[QODLink]
Archive
Serious turn to Guantanamo protest

A hunger strike by prisoners at the US Guantanamo Bay prison camp has entered a serious stage, the International Committee of the Red Cross says.

Last Modified: 07 Oct 2005 12:29 GMT
Some of the prisoners are said to be force-fed

A hunger strike by prisoners at the US Guantanamo Bay prison camp has entered a serious stage, the International Committee of the Red Cross says.

But ICRC chief spokeswoman Antonella Notari declined to comment on Thursday's statement by a defence lawyer that the hunger strike involved 200 of 500 prisoners and that 21 were being force-fed.

   

The humanitarian agency, which last visited the US naval base in Cuba in late September, was in contact with the US authorities about the situation, Notari said on Friday.

   

"There is a hunger strike, the situation is serious, and we are following it with concern," Notari said.

   

"During our recent 10-day visit we were able to visit the infirmary, see the detainees and speak with them as well as the American authorities," she added.

   

Tokyo declaration

 

"There is a hunger strike, the situation is serious, and we are following it with concern"

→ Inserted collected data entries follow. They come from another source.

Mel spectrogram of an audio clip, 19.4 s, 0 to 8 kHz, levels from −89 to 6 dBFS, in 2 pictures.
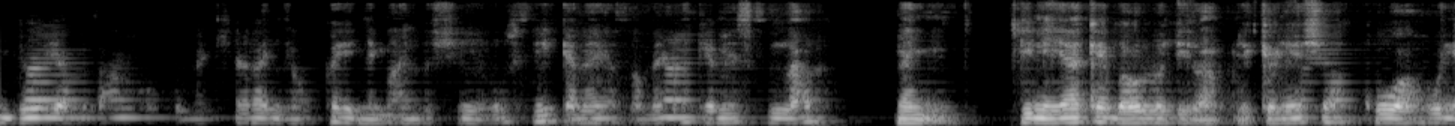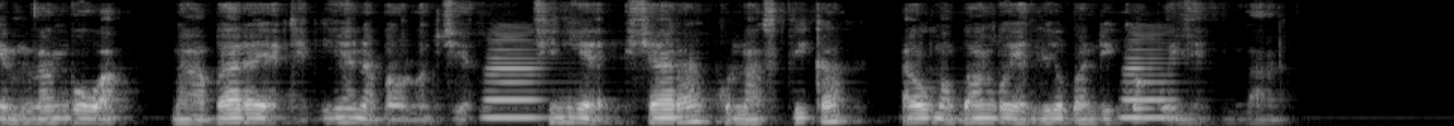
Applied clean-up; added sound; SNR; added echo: neural mask model DeepFilterNet 3.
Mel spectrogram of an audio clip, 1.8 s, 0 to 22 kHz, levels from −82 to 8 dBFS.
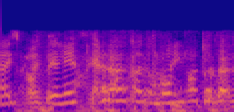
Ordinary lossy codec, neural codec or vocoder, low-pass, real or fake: none; codec, 24 kHz, 1.5 kbps, HILCodec; 7.2 kHz; fake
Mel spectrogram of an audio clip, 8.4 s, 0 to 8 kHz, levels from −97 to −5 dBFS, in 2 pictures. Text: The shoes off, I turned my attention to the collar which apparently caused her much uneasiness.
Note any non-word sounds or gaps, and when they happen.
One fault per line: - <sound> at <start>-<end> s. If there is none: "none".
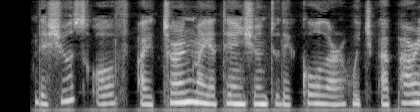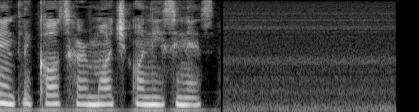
none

Antonella Notari,
Chief ICRC spokeswoman

The ICRC backs a 1975 Tokyo declaration by the World Medical Association stating that doctors should not participate in force-feeding, but keep prisoners informed of the sometimes irreversible consequences of their hunger strike, she added.

   

Amnesty International and human-rights lawyer Clive Stafford Smith, representing 40 detainees, said on Thursday that US authorities were keeping 21 alive by forcing food into their stomachs through tubes pushed up their noses.

 

The prisoners are shackled to their beds 24-hours a day to stop them removing the tubes, he said.

 

Force-feeding banned

 

"This is the 56th day of the hunger strike," said Stafford Smith before making a comparison with the Irish republican campaign of 1981, when 10 prisoners starved themselves to death in protest at British policy in Northern Ireland.

   

The US opened the prison camp in January 2002. Many detainees were seized in Afghanistan. Only four have been charged and many have been held for more than three years. Some former prisoners says they were tortured while in Guantanamo.

   

Force-feeding is not banned under international law, but the World Medical Association declaration, endorsed by the American Medical Association, sets guidelines for doctors involved in hunger strikes and says they should not participate in force-feeding.

Source:
Reuters
Topics in this article
People
Country
Organisation
Featured on Al Jazeera
Italy struggles to deal with growing flood of migrants willing to risk their lives to reach the nearest European shores.
Israel's Operation Protective Edge is the third major offensive on the Gaza Strip in six years.
Muslims and Arabs in the US say they face discrimination in many areas of life, 13 years after the 9/11 attacks.
At one UN site alone, approximately four children below the age of five are dying each day.
Featured
Protests and online activism in recent months have brought a resurgence of ethnic Oromo nationalism in Ethiopia.
Chemotherapy is big business, but some US doctors say it could be overused and are pushing for cheaper and better care.
Amid vote audit and horse-trading, politicians of all hues agree a compromise is needed to avoid political instability.
Part of the joint accord aimed at ending the political impasse establishes an independent National Election Commission.
Rights groups say the US prosecution of terrorism cases targets Muslims and are fraught with abuses.
join our mailing list